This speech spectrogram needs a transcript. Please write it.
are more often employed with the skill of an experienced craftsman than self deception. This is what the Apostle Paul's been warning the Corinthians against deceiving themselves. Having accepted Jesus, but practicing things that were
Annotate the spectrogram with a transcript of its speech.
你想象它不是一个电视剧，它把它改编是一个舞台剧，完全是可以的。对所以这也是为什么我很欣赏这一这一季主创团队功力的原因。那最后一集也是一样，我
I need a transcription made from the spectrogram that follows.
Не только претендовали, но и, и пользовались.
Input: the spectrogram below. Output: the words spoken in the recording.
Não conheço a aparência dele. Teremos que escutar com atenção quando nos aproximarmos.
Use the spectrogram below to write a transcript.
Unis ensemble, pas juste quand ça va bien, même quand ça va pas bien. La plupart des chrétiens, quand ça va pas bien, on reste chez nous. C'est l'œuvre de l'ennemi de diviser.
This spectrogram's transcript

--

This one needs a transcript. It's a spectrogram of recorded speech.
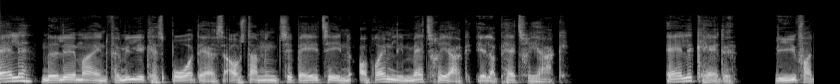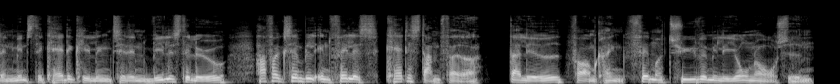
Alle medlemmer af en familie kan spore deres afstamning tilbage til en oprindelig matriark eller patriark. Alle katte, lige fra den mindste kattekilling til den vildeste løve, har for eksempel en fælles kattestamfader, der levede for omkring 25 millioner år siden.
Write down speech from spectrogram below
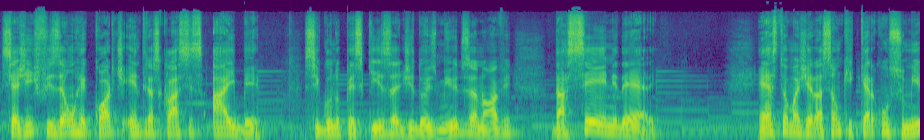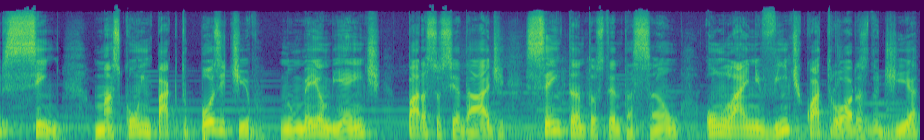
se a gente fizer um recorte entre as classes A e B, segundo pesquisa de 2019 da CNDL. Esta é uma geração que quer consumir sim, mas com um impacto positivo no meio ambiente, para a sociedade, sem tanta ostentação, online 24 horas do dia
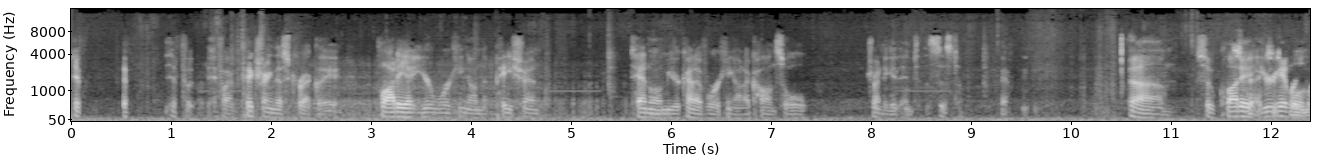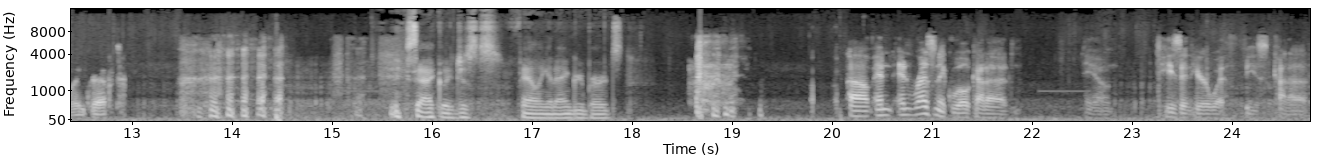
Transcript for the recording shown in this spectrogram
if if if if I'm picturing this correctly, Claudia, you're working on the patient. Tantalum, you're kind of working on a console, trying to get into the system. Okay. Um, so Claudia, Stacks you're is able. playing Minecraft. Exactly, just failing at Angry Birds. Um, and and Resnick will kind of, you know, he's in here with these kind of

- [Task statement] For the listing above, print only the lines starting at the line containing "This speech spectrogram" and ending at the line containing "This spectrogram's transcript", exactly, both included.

- [Reply to the task]
This speech spectrogram needs a transcript. Please write it.
are more often employed with the skill of an experienced craftsman than self deception. This is what the Apostle Paul's been warning the Corinthians against deceiving themselves. Having accepted Jesus, but practicing things that were
Annotate the spectrogram with a transcript of its speech.
你想象它不是一个电视剧，它把它改编是一个舞台剧，完全是可以的。对所以这也是为什么我很欣赏这一这一季主创团队功力的原因。那最后一集也是一样，我
I need a transcription made from the spectrogram that follows.
Не только претендовали, но и, и пользовались.
Input: the spectrogram below. Output: the words spoken in the recording.
Não conheço a aparência dele. Teremos que escutar com atenção quando nos aproximarmos.
Use the spectrogram below to write a transcript.
Unis ensemble, pas juste quand ça va bien, même quand ça va pas bien. La plupart des chrétiens, quand ça va pas bien, on reste chez nous. C'est l'œuvre de l'ennemi de diviser.
This spectrogram's transcript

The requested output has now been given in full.